Long Term Review: Osprey Mutant 38 Pack
Osprey has the reputation for making extremely comfortable packs and the redesigned Mutant 38 doesn’t disappoint. This spacious 38L top loader fits like a glove, making it easy to forget how much heavy gear’s in it. It’s also a very well thought out and versatile pack with features for just about any alpine mission. While it’s not perfect, the Mutant’s a fantastic tool for the mountains and my personal favorite this fall and winter.
- Size: 38L*
- Design: Top loader with a removable lid
- Weight: 1200g
- Material: 210 denier nylon
- Removable lid with helmet bra
- Two pockets on the lid (if you count the helmet bra pocket)
- Third pocket just inside the pack
- Hydration system compatible
- Integrated FlapJacket with pocket
- A-Frame ski carry loops
- Dual ice tool carry
- Side compression straps
- Waist belt has gear loops and is designed to be reversed and clipped behind the pack.
* I tested the M/L size but the pack also comes in an S/M, 35L version.
The Mutant 38 is an incredibly versatile pack. It carries a ton of gear when it has to but can also be stripped down to a sleek, low-profile package for climbing. To strip the pack down the top lid is removed, which also takes the helmet bra with it. The side compression straps can then be removed (I prefer to use them to actually compress the pack though) and the framesheet pulled out. To complete the transition the waist belt is flipped around backwards and clipped through the ice pick loop. The result is a short and sleek package that doesn’t get in the way of the harness, allows the climber to look up without the helmet hitting the top of the pack and is a bit lighter.
One of the unique features of this, and the Variant, line of Osprey packs is the “Flap Jacket”. It’s basically a flap of fabric that’s used as a back-up lid when the main lid is removed. A great feature in general but one that I think could use a touch more finesse in the design. When the lid is removed this flap works wonders. It streamlines the top of the pack so it doesn’t catch on anything and ensures that no snow, rain or other debris get inside. When it’s not in use, however, it can be a bit annoying as it doesn’t have a pocket or velcro strap to get it out of the way. I found if I wasn’t careful I could sometimes mistakenly clip the flap down and not the main lid, not a big deal just a bit annoying.
The pack features some A-frame ski carry straps which would make it a reasonable option for ski mountaineering. However, it doesn’t have a separate snow safety equipment pocket a dedicated ski pack.
The ice tool carry system is set-up well to attach to any type of axe you think of from summer mountaineering axes to technical winter tools. It’s also easy to use when wearing gloves.

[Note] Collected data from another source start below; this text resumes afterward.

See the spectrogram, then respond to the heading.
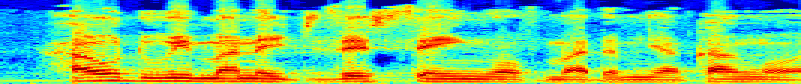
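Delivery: ordinary delivery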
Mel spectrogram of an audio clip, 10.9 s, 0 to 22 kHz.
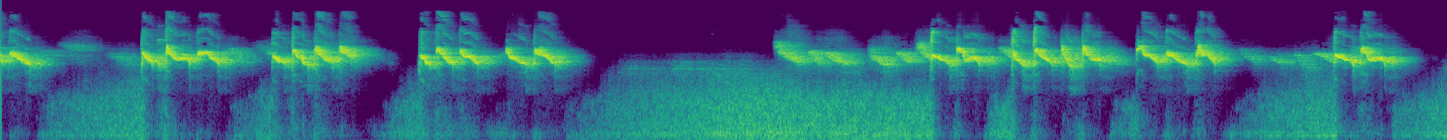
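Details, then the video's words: Caged white-eye, not yet in full condition, singing rapid bursts of high, bright chirping twitters in repeated phrases of about a second, with short pauses between and a soft hiss of background noise. "Mata Puteh Raja V1 buka sing not full condition yet"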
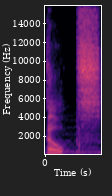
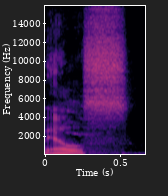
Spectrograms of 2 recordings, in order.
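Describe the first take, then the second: First: It ends with an added t sound. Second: It ends with a plain s sound. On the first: "Why do they add a T to else? They're like else in here" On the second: "Instead of just saying else"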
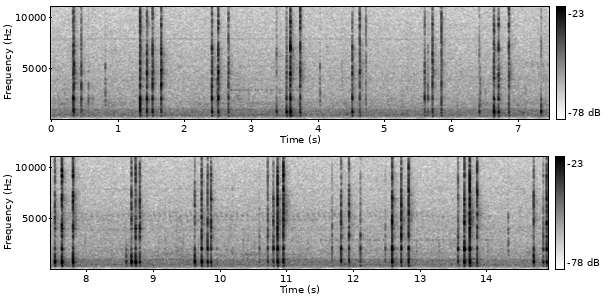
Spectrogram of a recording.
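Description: Short nails tap and scratch the curved, glossy blue plastic back of a hollow paddle hairbrush. Quick, dry, bright clicks come in small irregular clusters with quiet pauses between them, and each click dies away almost instantly.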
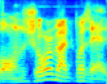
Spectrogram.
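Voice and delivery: put-on French accent for show. Trying out accents in a group conversation, doing a French accent. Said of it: "Can you do a French accent?".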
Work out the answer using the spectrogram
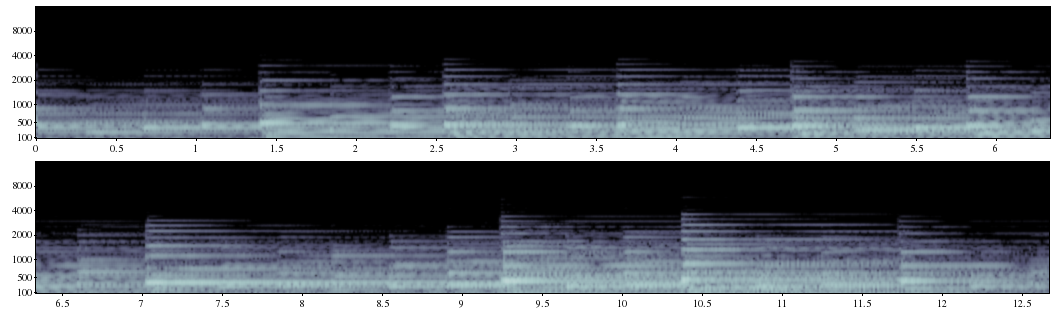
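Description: Background piano music: sustained chords, a new one struck about once a second at a steady, gentle pace.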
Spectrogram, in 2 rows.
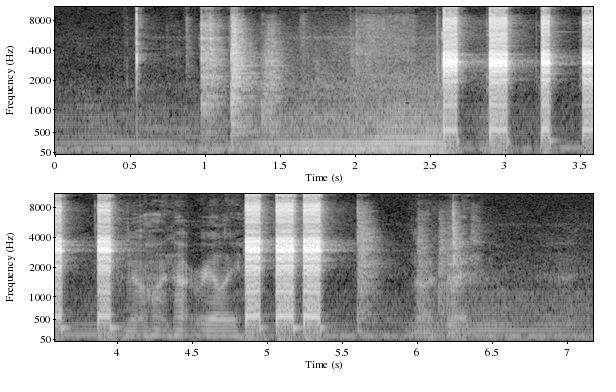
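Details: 2021 Harley-Davidson Heritage stock horn after tone screw adjustment attempts: seven short honks with thin, high, buzzy tone lacking low body; horn still weak.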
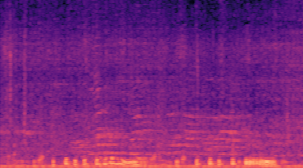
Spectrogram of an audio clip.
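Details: Rapid series of low, pulsing pigeon coos, a stuttering throb that swells and ends in a sustained rolling note, above a steady mechanical hum.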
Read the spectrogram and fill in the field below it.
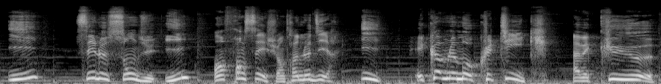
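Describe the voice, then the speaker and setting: A man from France hosting a short video lesson, explaining pronunciation clearly and methodically. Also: sits high, a little mellow. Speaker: English teacher and host.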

I really like that the pack has a helmet carry system. It’s just too easy to accidentally destroy a helmet stuffing it in the top of a climbing pack! However, when my helmet is strapped onto the Mutant there’s still a lot of play. As a result the helmet would flop around a bit when walking. Now this hasn’t been a functional issue most of the time but my helmet did end up falling off the pack once during a serious bush whacking episode. Still better than putting it on the inside of the pack though!
After using the pack a bunch this fall and winter I’ve found it to be both versatile and functional. It carries a heavy load extremely well, is big enough to pack what you need into the base of a climb but still compresses down to a sleek climbing pack when things get vertical. And while there’s some room for improvement it’s become my go-to alpine and ice climbing pack.
Pros: Versatile, functional and comfortable
Cons: Floppy helmet carry, no pocket for the Flap Jacket
Overall: This is an amazingly versatile and comfortable pack that excels at alpine and ice climbing.
The cover photo was taken by Jia Condon. A review sample was provided to us by Osprey but of course this did not influence us in any way.